This is the context to my dating life, dear cherubs. Just imagine. The men of my generation did not see internet porn until they were in their twenties. It did not form their sexual expectations. Also, "No thanks, I'm Catholic" made almost as much cultural sense then as "No thank, I'm Muslim" does today (for girls). Naturally instead of being humbled into chastity and admiration, 99% of suitors fled.
Young people did not carry around mobile phones. There was no texting. If you wanted to ask a boy out, you had to ask him to his face, call him up or write him a note. Naturally, this was the feminist thing to do. My mother thought women should sit tight and wait for men to ask, which I now think too. Eventually you develop a radar for which men have a crush on you if you weren't born knowing.
For a highly informative artifact of what dating was like in the 1990s, please see The Rules, which was considered quite the counter-revolution but actually made complete sense. It was a great resource for my dating advice until I found out about Tinder. Tinder broke me, people. If marriage-aged men can get sex from attractive marriage-aged women as easily as they can get dinner at McDonald's, dating is dead. It's time for arranged marriages.
Well, I am mostly kidding about arranged marriages. However, I do think limiting what we called "the dating pool" to those people most likely to share your most cherished values is the only way to go. For the majority of my readers, this means doing your level best to get your post-secondary education at those Catholic colleges that are actually Catholic or to find work among graduates of those schools. Of course, such circles are small, so you must not act like Scarlett O'Hara but be sensitive, reasonable and not gossip about your suitors.
Another possibility--I see I am writing about dating despite the title of this post--is to figure out who the Singles are at daily mass or the TLM (EF) and to get to know them. If they are trads and you are a girl, sit tight and smile, but wait for the guy to make what he thinks is the first move. Actually, you will have made the first move--as women have usually done--by being approachable or going right up to him to chat after Mass, but he will think he has made the first move, which is pretty crucial in trad circles.
Amusingly, I know traddy Singles--male and female--who have gone to the local SSPX chapel just to see what their Singles look like.
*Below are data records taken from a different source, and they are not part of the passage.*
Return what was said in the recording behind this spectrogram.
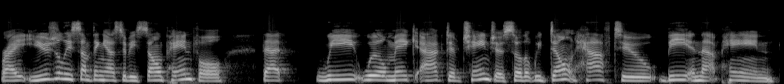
right? Usually something has to be so painful that we will make active changes so that we don't have to be in that pain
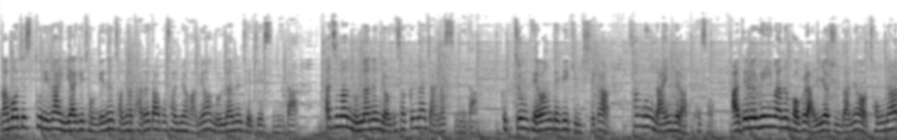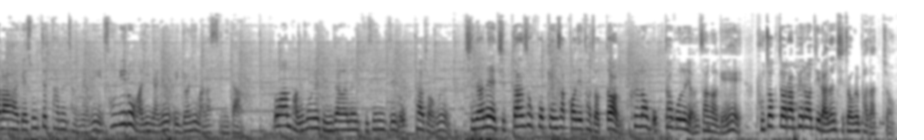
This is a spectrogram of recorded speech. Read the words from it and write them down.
나머지 스토리나 이야기 전개는 전혀 다르다고 설명하며 논란을 제기했습니다. 하지만 논란은 여기서 끝나지 않았습니다. 극중 대왕 대비 김씨가 상궁 나인들 앞에서 아들을 회임하는 법을 알려준다며 적나라하게 손짓하는 장면이 성희롱 아니냐는 의견이 많았습니다. 또한 방송에 등장하는 기생집 옥타정은 지난해 집단 성폭행 사건이 터졌던 클럽 옥타곤을 연상하게 해 부적절한 패러디라는 지적을 받았죠.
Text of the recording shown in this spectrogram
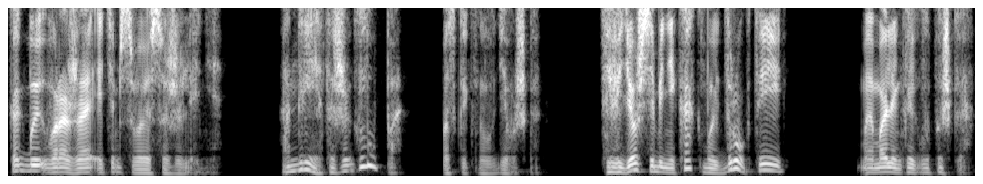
как бы выражая этим свое сожаление. — Андрей, это же глупо! — воскликнула девушка. — Ты ведешь себя не как мой друг, ты... — Моя маленькая глупышка, —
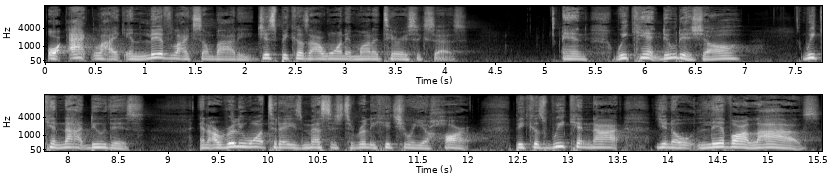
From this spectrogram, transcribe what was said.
or act like and live like somebody just because I wanted monetary success. And we can't do this, y'all. We cannot do this. And I really want today's message to really hit you in your heart because we cannot, you know, live our lives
Perhaps there has been much exaggeration, but it would seem that the Scottish SSPX men are a tough lot, with scars on their close-cropped heads telling of bar fights and smashed bottles. Personally, I have profited from the Anglicans fleeing "progress" to the bosom of Holy Mother Church, so consider disgruntled Piskie circles as potential dating pools. You may have to put up with a lot of complaining about women-on-the-altar, however.
In conclusion: Benedictine Option. At least, I think so. I haven't read the book yet. But don't settle. Don't marry the first decent Catholic guy who comes along if you realize he is a dead bore. It's not fair on him; it's not fair on you. Some other girl (possibly also a dead bore) will see in him her heart's desire, and they will be happy and boring together.
*Actually, fallen human nature being what it is, there was probably internet p*rn as soon as there was any internet whatsoever, but presumably only a few professors/scientists/military personnel could see it.